           5916155c2be8241a38008b9a26bc35941e2444177c8ade6689de9526
           4986d95889fb60e84629c9bd9a5acb1cc118be563eb9b3a4a472f82e
           09a7e778492b562ef7130e88dfe031c79db9d4f7c7a899151b9a4750
           32b63fc385245fe054e3dd5a97a5f576fe064025d3ce042c566ab2c5
           07b138db853e3d6959660996546cc9c4a6eafdc777c040d70eaf46f7
           6dad3979e5c5360c3317166a1c894c94a371876a94df7628fe4eaaf2
           ccb27d5aaae0ad7ad0f9d4b6ad3b54098746d4524d38407a6deb3ab7
           8fab78c9
        

A.2. Poly1305

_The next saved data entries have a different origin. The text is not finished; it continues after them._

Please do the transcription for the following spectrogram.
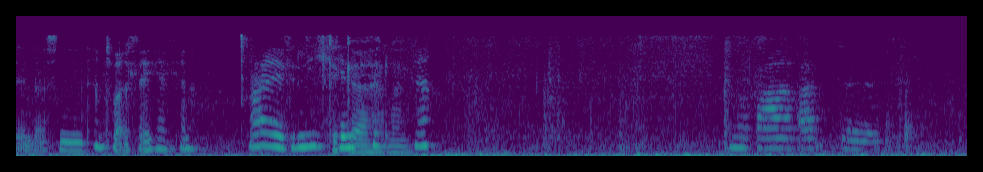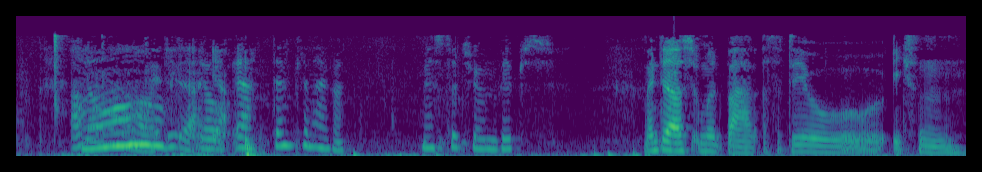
eller sådan, Den tror jeg slet ikke, jeg kender. nej, jeg kan lige Det hente gør jeg den. heller ikke. Ja. Den var bare ret, øh, Ah, Nå, de der, jo, ja. ja, den kender jeg godt. Mr. Tune Vips. Men det er også umiddelbart, altså det er jo ikke sådan,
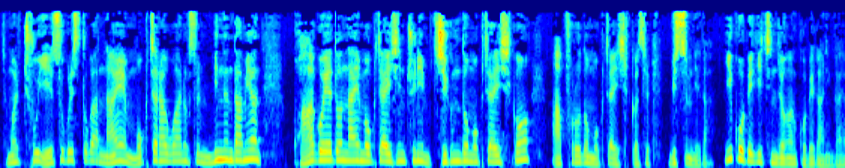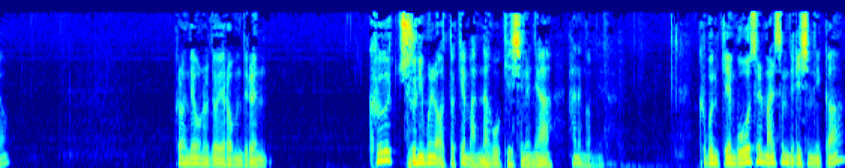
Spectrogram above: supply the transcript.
정말 주 예수 그리스도가 나의 목자라고 하는 것을 믿는다면 과거에도 나의 목자이신 주님, 지금도 목자이시고 앞으로도 목자이실 것을 믿습니다. 이 고백이 진정한 고백 아닌가요? 그런데 오늘도 여러분들은 그 주님을 어떻게 만나고 계시느냐 하는 겁니다. 그분께 무엇을 말씀드리십니까?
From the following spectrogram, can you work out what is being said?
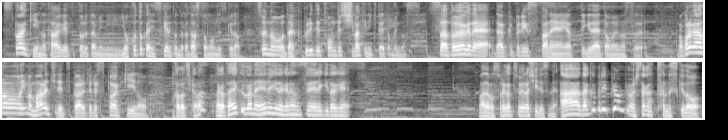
スパーキーのターゲット取るために横とかにスケルトンとか出すと思うんですけど、そういうのをダクプリで飛んでしばきに行きたいと思います。さあ、というわけで、ダクプリスパね、やっていきたいと思います。まあ、これがあのー、今マルチで使われてるスパーキーの形かな？なんか体育がね、エレキだけなんですよ、エレキだけ。まあでもそれが強いらしいですね。あー、ダックプリぴょんぴょんしたかったんですけど、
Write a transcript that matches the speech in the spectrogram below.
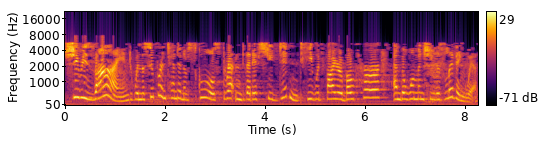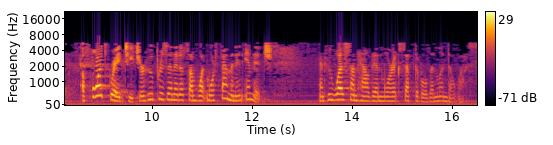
She resigned when the superintendent of schools threatened that if she didn't, he would fire both her and the woman she was living with, a fourth grade teacher who presented a somewhat more feminine image and who was somehow then more acceptable than Linda was.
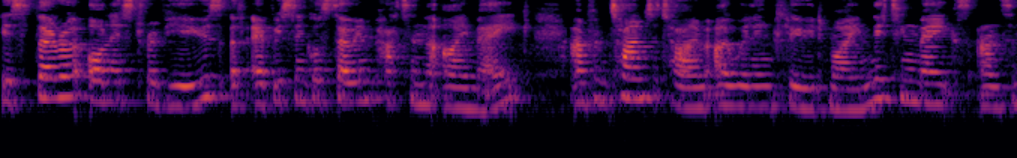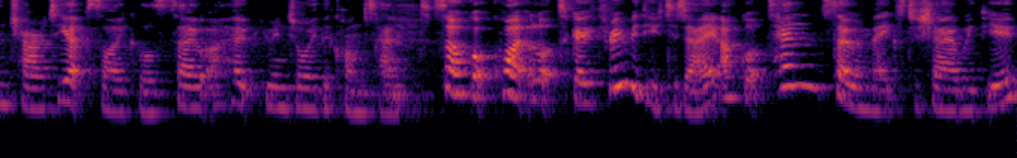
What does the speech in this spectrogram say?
is thorough, honest reviews of every single sewing pattern that I make. And from time to time, I will include my knitting makes and some charity upcycles. So I hope you enjoy the content. So I've got quite a lot to go through with you today. I've got 10 sewing makes to share with you.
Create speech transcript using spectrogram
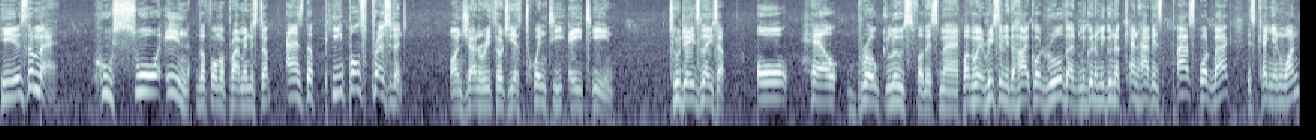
he is the man who swore in the former Prime Minister as the People's President on January 30th, 2018. Two days later, all hell broke loose for this man. By the way, recently the High Court ruled that Miguna Miguna can have his passport back, his Kenyan one,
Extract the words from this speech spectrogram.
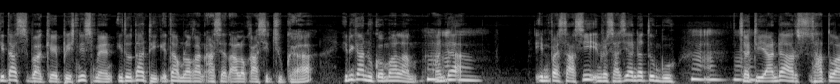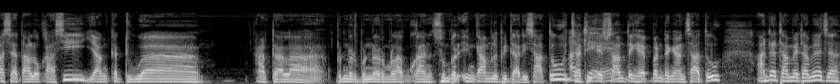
kita sebagai bisnismen itu tadi kita melakukan aset alokasi juga. Ini kan hukum alam. Anda investasi, investasi Anda tumbuh. Jadi Anda harus satu aset alokasi, yang kedua adalah benar-benar melakukan sumber income lebih dari satu. Jadi Oke. if something happen dengan satu, Anda damai-damai aja.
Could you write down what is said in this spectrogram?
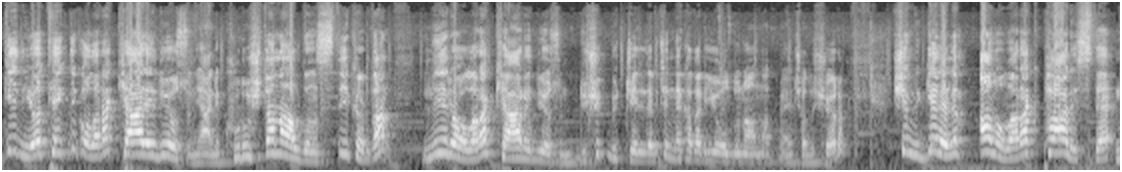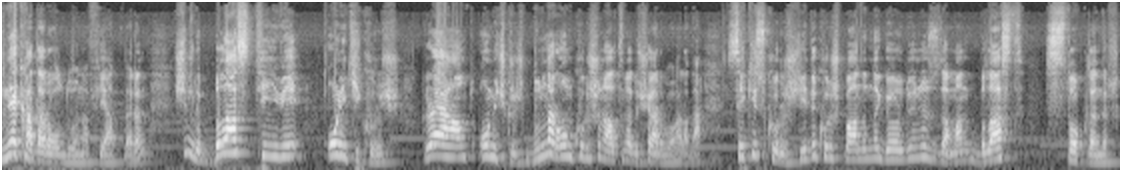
geliyor. Teknik olarak kar ediyorsun. Yani kuruştan aldığın sticker'dan lira olarak kar ediyorsun. Düşük bütçeliler için ne kadar iyi olduğunu anlatmaya çalışıyorum. Şimdi gelelim an olarak Paris'te ne kadar olduğuna fiyatların. Şimdi Blast TV 12 kuruş. Greyhound 13 kuruş. Bunlar 10 kuruşun altına düşer bu arada. 8 kuruş, 7 kuruş bandında gördüğünüz zaman Blast stoklanır.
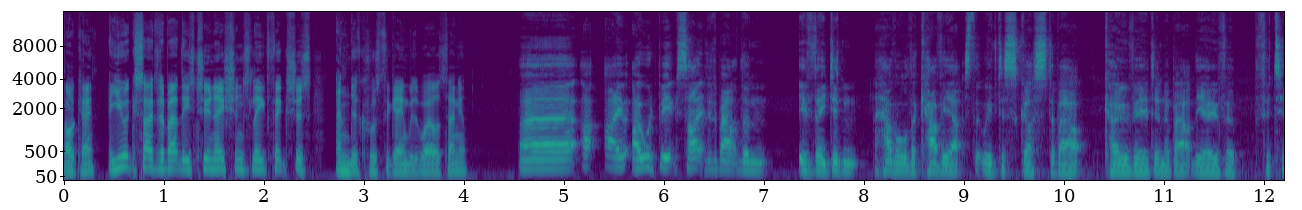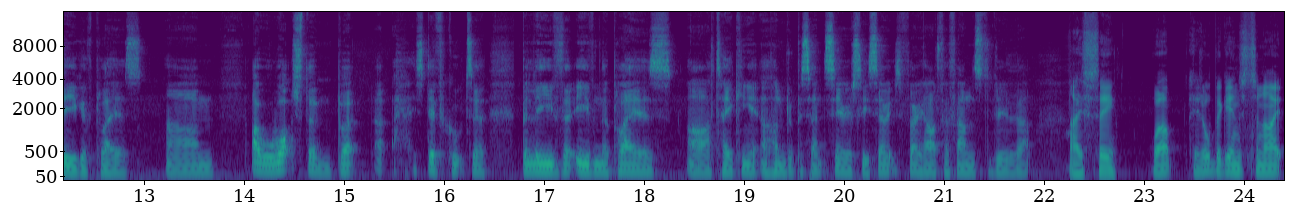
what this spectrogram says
Okay. Are you excited about these two Nations League fixtures and, of course, the game with Wales, Daniel? Uh, I, I would be excited about them if they didn't have all the caveats that we've discussed about COVID and about the over fatigue of players. Um, I will watch them, but uh, it's difficult to believe that even the players are taking it 100% seriously. So it's very hard for fans to do that. I see. Well, it all begins tonight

The following blocks contain test vectors for Poly1305. The first line contains a variable length input. The second contains the 256-bit key and the last contains the resulting, 128-bit tag.

INPUT: 000000000000000000000000000000000000000000000000000000000000
       0000
KEY:   746869732069732033322d62797465206b657920666f7220506f6c793133
       3035
TAG:   49ec78090e481ec6c26b33b91ccc0307
        
INPUT: 48656c6c6f20776f726c6421
KEY:   746869732069732033322d62797465206b657920666f7220506f6c793133
       3035
TAG:   a6f745008f81c916a20dcc74eef2b2f0
        

A.3. AEAD_CHACHA20_POLY1305

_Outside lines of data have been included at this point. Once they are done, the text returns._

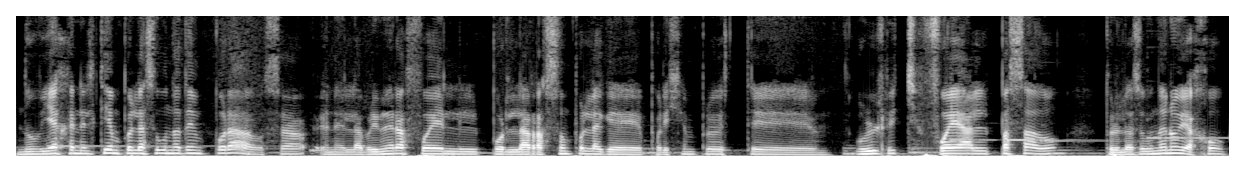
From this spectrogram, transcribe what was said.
no viaja en el tiempo en la segunda temporada. O sea, en la primera fue el, por la razón por la que, por ejemplo, este Ulrich fue al pasado, pero en la segunda no viajó.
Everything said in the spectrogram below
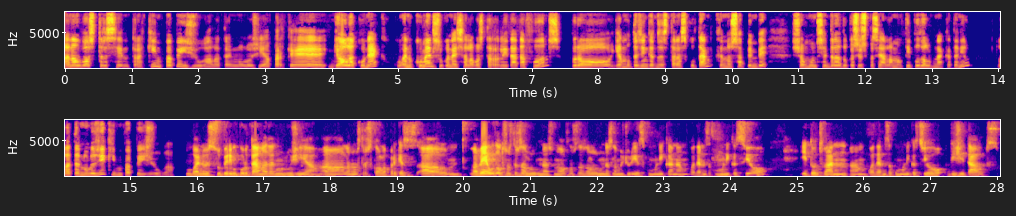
en el vostre centre, quin paper hi juga la tecnologia? Perquè jo la conec, quan començo a conèixer la vostra realitat a fons, però hi ha molta gent que ens estarà escoltant que no sap ben bé això en un centre d'educació especial, amb el tipus d'alumnat que teniu, la tecnologia quin paper hi juga? Bueno, és superimportant la tecnologia a la nostra escola perquè és el, la veu dels nostres alumnes. No? Els nostres alumnes, la majoria es comuniquen amb quaderns de comunicació i tots van amb quaderns de comunicació digitals.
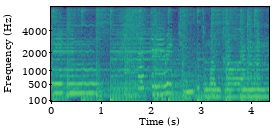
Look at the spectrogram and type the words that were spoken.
ทิศสตรีวิทย์ถิ่นพุทธมณฑลน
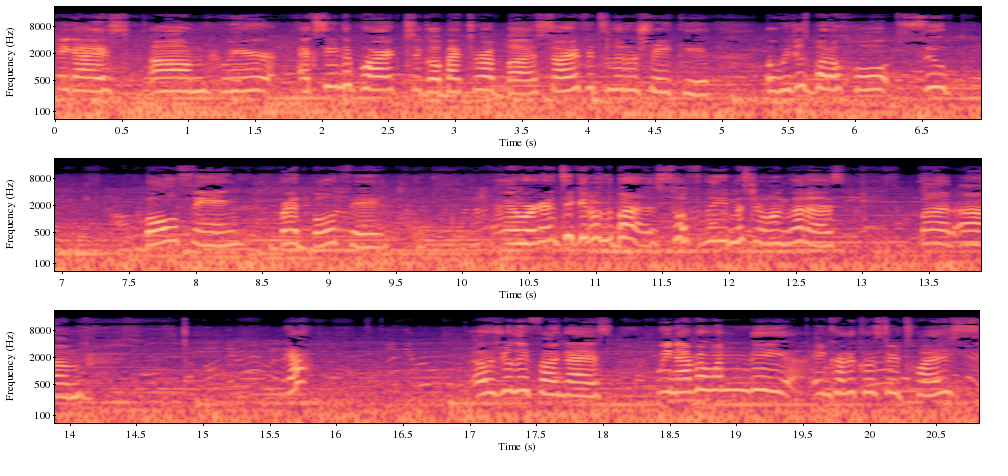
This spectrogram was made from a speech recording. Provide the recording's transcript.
hey guys, um, we're exiting the park to go back to our bus. Sorry if it's a little shaky, but we just bought a whole soup bowl thing, bread bowl thing, and we're gonna take it on the bus. Hopefully Mr. Wong let us. But um, yeah, it was really fun, guys. We never won the Incredicoaster twice.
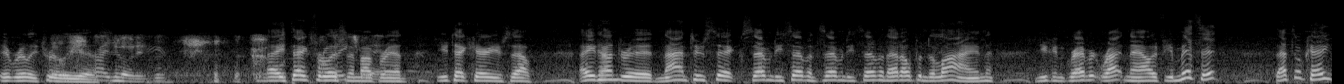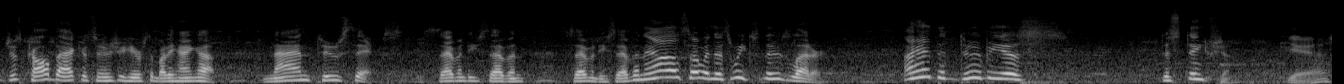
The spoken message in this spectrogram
It really truly is. I know it is. Hey, thanks for Well, listening, thanks my for friend. You take care of yourself. 800 926 7777. That opened a line. You can grab it right now. If you miss it, that's okay. Just call back as soon as you hear somebody hang up. 926 7777. And also in this week's newsletter, I had the dubious distinction Yes.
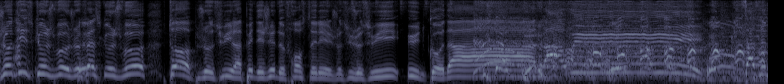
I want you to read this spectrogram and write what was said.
Je dis ce que je veux, je fais ce que je veux. Top, je suis la PDG de France Télé. Je suis, je suis une connasse. Ah oui Ça c'est.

The following block contains a test vector for the AEAD_CHACHA20_POLY1305 algorithm. The first four lines consist of the standard inputs to an AEAD algorithm and the last line contains the encrypted and authenticated result.

KEY:    4290bcb154173531f314af57f3be3b5006da371ece272afa1b5dbdd110
        0a1007
INPUT:  86d09974840bded2a5ca
NONCE:  cd7cf67be39c794a
AD:     87e229d4500845a079c0
OUTPUT: e3e446f7ede9a19b62a4677dabf4e3d24b876bb284753896e1d6
        

To aid implementations, the next block contains some intermediate values in the AEAD_CHACHA20_POLY1305 algorithm. The first line contains the Poly1305 key that is derived and the second contains the raw bytes that are authenticated by Poly1305.

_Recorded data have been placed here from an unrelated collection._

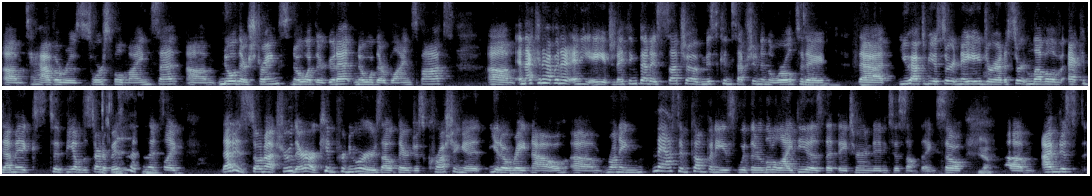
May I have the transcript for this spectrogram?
um, to have a resourceful mindset um, know their strengths know what they're good at know their blind spots um, and that can happen at any age. And i think that is such a misconception in the world today that you have to be a certain age or at a certain level of academics to be able to start a business. And it's like that is so not true. There are kidpreneurs out there just crushing it, you know, right now, um, running massive companies with their little ideas that they turned into something. So yeah. um, I'm just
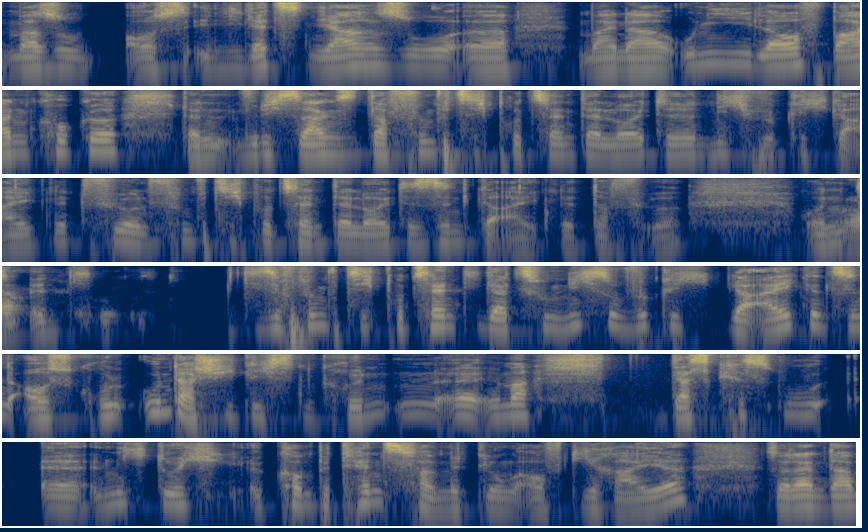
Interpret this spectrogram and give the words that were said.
mal so aus in die letzten Jahre so äh, meiner Uni-Laufbahn gucke, dann würde ich sagen, sind da 50 Prozent der Leute nicht wirklich geeignet für und 50 Prozent der Leute sind geeignet dafür. Und ja. äh, diese 50 Prozent, die dazu nicht so wirklich geeignet sind, aus unterschiedlichsten Gründen äh, immer, das kriegst du äh, nicht durch Kompetenzvermittlung auf die Reihe, sondern da,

KEY:   9052a6335505b6d507341169783dccac0e26f84ea84906b1558c05bf4815
       0fbe
INPUT: 87e229d4500845a079c00a00000000000000e3e446f7ede9a19b62a40a00
       000000000000
        

Authors' Addresses

Adam Langley Google Inc EMail: agl@google.com
Wan-Teh Chang Google Inc EMail: wtc@google.com
Nikos Mavrogiannopoulos Red Hat EMail: nmav@redhat.com
Joachim Strombergson Secworks Sweden AB EMail: joachim@secworks.se URI: http://secworks.se/
Simon Josefsson SJD AB EMail: simon@josefsson.org URI: http://josefsson.org/